“Each Granny is paired with just two children,” Lauren said. “They come in five times a week for 4 to 5 hours a day, and just loves on that boy or girl. They read, sing, dance, they make eye contact, they kiss, they say I love you.”
According to Christine G. Pohl, Director of Development at Spence-Chapin, the International Granny Program has demonstrated a “clinically significant impact” on many foster children’s emotional, mental, and physiological development and well-being.
“Children living in orphanages are often deprived of consistent, nurturing human interaction,” Pohl said. “They do not receive the essential one-on-one attention of a caring adult, which can contribute to lifelong developmental delays and challenges in their ability to form healthy attachments. The Granny Program uses interactive activities and techniques proven to help children foster healthy attachments and achieve developmental milestones.”
Pohl said some of the foster children adopted through Spence-Chapin by same-sex couples have benefitted from the Granny Program.
“There is a family with two dads that just adopted through our South Africa Adoption Program and whose son had a Granny,” Pohl said. “They just returned home from South Africa, where they had been there for quite some time due to COVID restrictions.”
The couple were going through the foster-to-adopt process for the first time, and Pohl said they are now settling into life in the U.S. with their four-year-old son, who has had a Granny since he was an infant.
“The boy’s Granny, Angie, was able to spend time with the family while they were in South Africa and the bond between her and the boy was clear,” Pohl said. “The dads also expressed their appreciation for “Gogo” Angie — Gogo is the South African word for Granny — and everything she did for their son.”
Pohl said it’s also evident that the program is incredibly fulfilling for many older members of communities, who are learning new skills and enjoy caring for the next generation.
“There is evidence that the individuals working as Grannies also benefit,” Pohl added. “They’re experiencing a renewed sense of purpose and efficacy.”
In a video that was part of Spence-Chapin’s Virtual Granny event on May 4th 2021, Granny Angie says she is thrilled the boy she has loved for the past four years is finally getting a loving family.
“I am so happy that today he is going with his Papa and Daddy, who he loves a lot, you can see,” Angie says in the video. “I am so happy for him.”
According to Pohl, the Granny Program has already benefited children and volunteers in Bulgaria, China, Colombia, Moldova, Russia, and South Africa, and throughout 2022 there are plans to expand the program into orphanages in Bulgaria.
Many of the foster children at Jo’burg Child Welfare (JCW) benefit from a regular relationship with a Granny through Spence-Chapin’s program.

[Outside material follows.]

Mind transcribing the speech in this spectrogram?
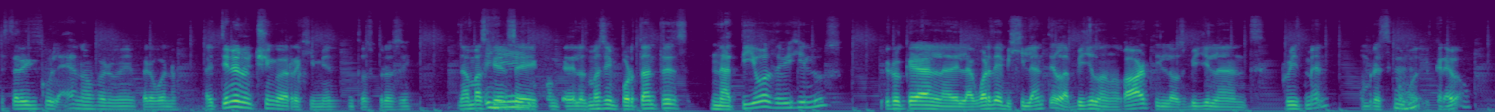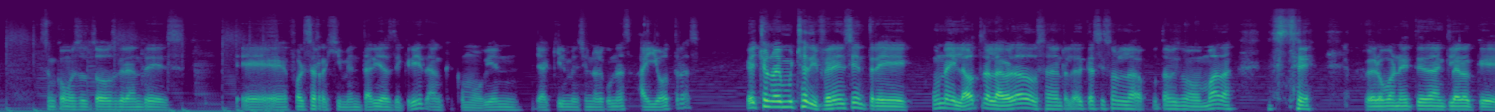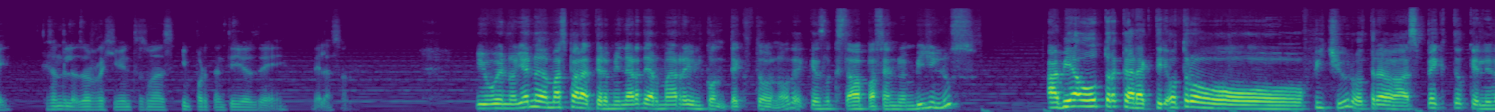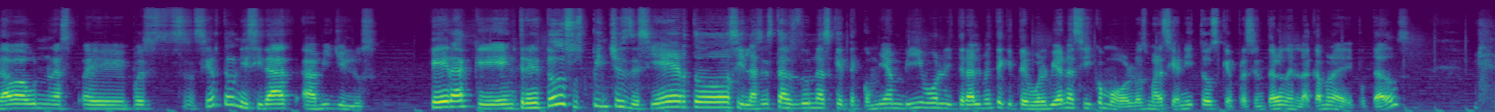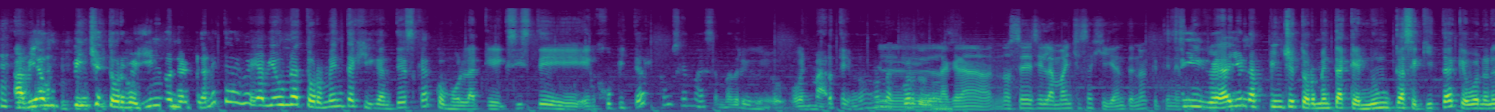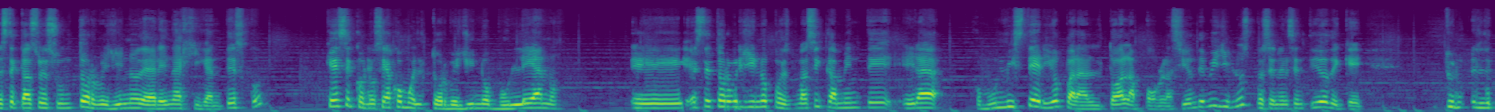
Está bien culera, ¿no? Pero, pero bueno, tienen un chingo de regimientos, pero sí. Nada más quédense con que de los más importantes nativos de Vigilus, creo que eran la de la Guardia Vigilante, la Vigilant Guard y los Vigilant Creedmen, hombres como del credo. Son como esos dos grandes eh, fuerzas regimentarias de Creed, aunque como bien ya aquí mencionó algunas, hay otras. De hecho, no hay mucha diferencia entre una y la otra, la verdad. O sea, en realidad casi son la puta misma mamada. Este, pero bueno, ahí te dan claro que, son de los dos regimientos más importantillos de, de, la zona. Y bueno, ya nada más para terminar de armar el contexto, ¿no? De qué es lo que estaba pasando en Vigilus había otra característica, otro feature, otro aspecto que le daba una, eh, pues, cierta unicidad a Vigilus. Que era que entre todos sus pinches desiertos y las estas dunas que te comían vivo, literalmente que te volvían así como los marcianitos que presentaron en la Cámara de Diputados había un pinche torbellino en el planeta, güey. Había una tormenta gigantesca como la que existe en Júpiter. ¿Cómo se llama esa madre, güey? O en Marte, ¿no? No me acuerdo. La no sé si la mancha esa gigante, ¿no? Que tiene sí, güey. Hay una pinche tormenta que nunca se quita. Que bueno, en este caso es un torbellino de arena gigantesco. Que se conocía como el torbellino buleano. Eh, este torbellino, pues básicamente era como un misterio para toda la población de Vigilus, pues en el sentido de que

JCW, one of South Africa’s oldest non-profit organizations, provides a range of direct services to abused, abandoned, neglected, orphaned and vulnerable children, including those who are infected or have been affected by HIV and AIDS.
With a ratio of around one caregiver to 30 babies and toddlers, Pohl said many of the children would spend long periods of time sitting in their cribs or on the floor if it weren’t for their Granny.
“From the reports we get back, children that came in at age two to three not speaking at all, within a few months of working with Grannies, they were socializing and communicating,” she said.
Spence-Chapin is focusing on raising money to bring the same life-changing Granny Program to more foster care locations across Colombia, where Pohl said orphanages tend to be much larger, with up to 200 children in each facility.